The sound clip was recorded at 6 m distance from the whistles, outdoors facing a park. Background is some reverberation from surrounding houses and a weak titter from sparrows.

In this spectrum of the sound the harmonic numbers for the 3 inch whistle 370 Hz G are identified with red figures. Harmonics for the 2 inch 550 Hz #C with green.

5. Steam simulator trick

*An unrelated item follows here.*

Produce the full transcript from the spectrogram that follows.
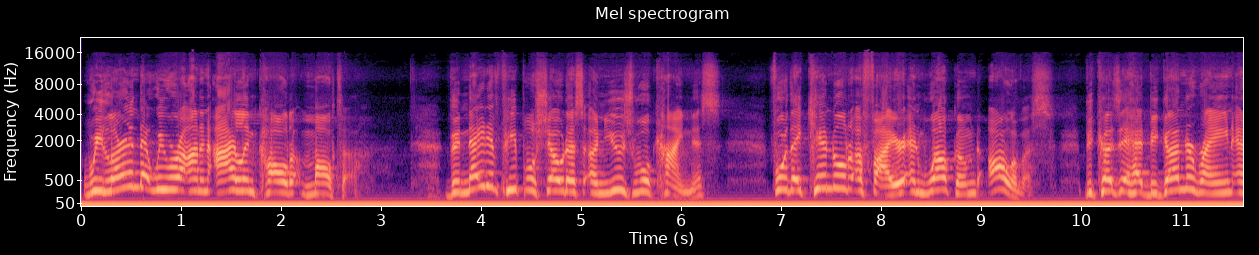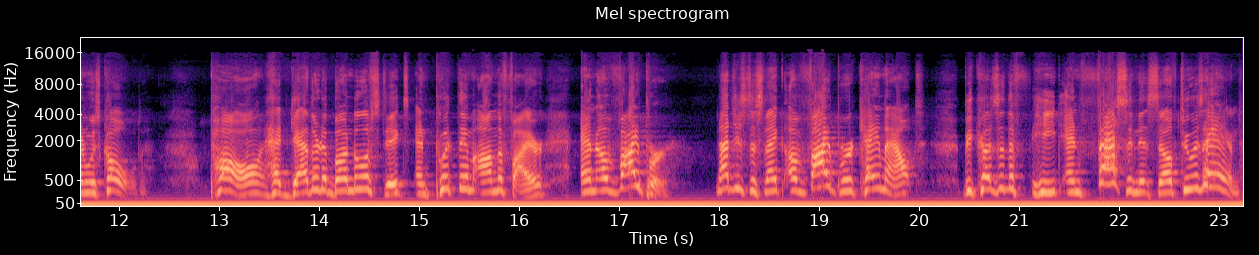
We learned that we were on an island called Malta. The native people showed us unusual kindness for they kindled a fire and welcomed all of us, because it had begun to rain and was cold. Paul had gathered a bundle of sticks and put them on the fire, and a viper, not just a snake, a viper came out because of the heat and fastened itself to his hand.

Blowing with steam the initial pitch rise makes for an appealing howl characteristic that is less pronounced using air. This sketch shows a workaround to increase the glide with air. Below the top of the bell a gasketed (red) piston is added, with a spring pulling it upward. The space between top and piston is connected with a tube to the foot of the whistle. When blowing pressure (blue) is turned on, the piston moves down such that the effective bell length is reduced and pitch rises. Unless you have close control of  spring force, piston area, and pressure it is wise to limit the piston travel with a thread or chain inside the spring (green).

This sound clip illustrates the action with the 3" whistle alone. It was tuned down to about E which reduced sound level to 107 dBC  at 1 m distance.

6. References

[1]   'Pipe cut-up and flue pipe dimensioning chart', in Mechanical Music Digest, Technical gallery:
[2]   'Slit width vs pressure .xls', inYahoo steam-whistles group:
[3]   'Scale v frequency stability.jpg', in
Yahoo steam-whistles group:
[4]   Ingersev, Frobenius (1947): Trans. of the Danish Academy of Technical Sciences, No. 1.

Johan Liljencrants 2006-02-24